Activity: Give the entries again exactly as they appear, but without the images.

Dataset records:
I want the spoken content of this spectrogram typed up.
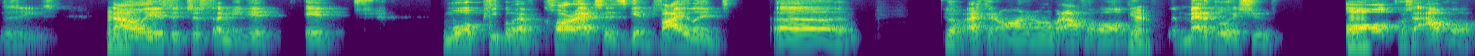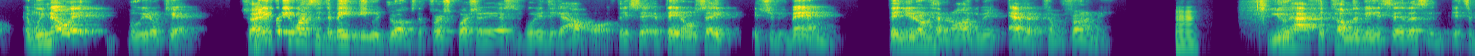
disease. Not only is it just, I mean, it it more people have car accidents, get violent, uh you know, I can on and on about alcohol, get Yeah. the medical issues, Mhm. all because of alcohol. And we know it, but we don't care. So Yeah. anybody who wants to debate me with drugs, the first question I ask is, what do you think of alcohol? If they say if they don't say it should be banned, then you don't have an argument ever to come in front of me. Mhm. You have to come to me and say, listen, it's a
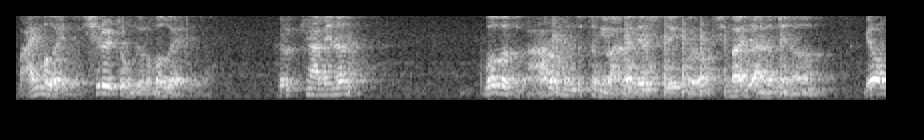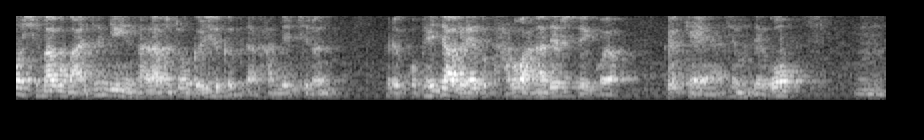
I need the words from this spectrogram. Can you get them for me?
많이 먹어야 돼요. 싫을 정도로 먹어야 되죠. 그렇게 하면은 먹어서 바로 편두통이 완화될 수도 있고요. 심하지 않으면은 매우 심하고 만성적인 사람은 좀 걸릴 겁니다. 한 며칠은. 그리고 배작을 해도 바로 완화될 수도 있고요. 그렇게 하시면 되고 음,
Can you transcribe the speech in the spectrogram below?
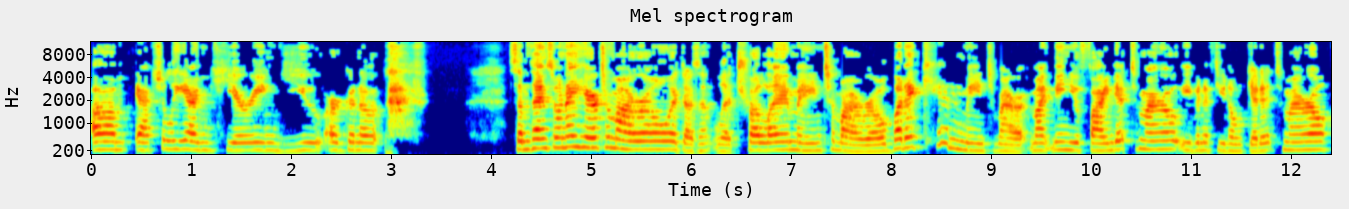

Exercise response:
I want the spoken content of this spectrogram typed up.
disease. Not only is it just, I mean, it it more people have car accidents, get violent, uh you know, I can on and on about alcohol, get Yeah. the medical issues, Mhm. all because of alcohol. And we know it, but we don't care. So Yeah. anybody who wants to debate me with drugs, the first question I ask is, what do you think of alcohol? If they say if they don't say it should be banned, then you don't have an argument ever to come in front of me. Mhm. You have to come to me and say, listen, it's a
I need the words from this spectrogram. Can you get them for me?
많이 먹어야 돼요. 싫을 정도로 먹어야 되죠. 그렇게 하면은 먹어서 바로 편두통이 완화될 수도 있고요. 심하지 않으면은 매우 심하고 만성적인 사람은 좀 걸릴 겁니다. 한 며칠은. 그리고 배작을 해도 바로 완화될 수도 있고요. 그렇게 하시면 되고 음,
Can you transcribe the speech in the spectrogram below?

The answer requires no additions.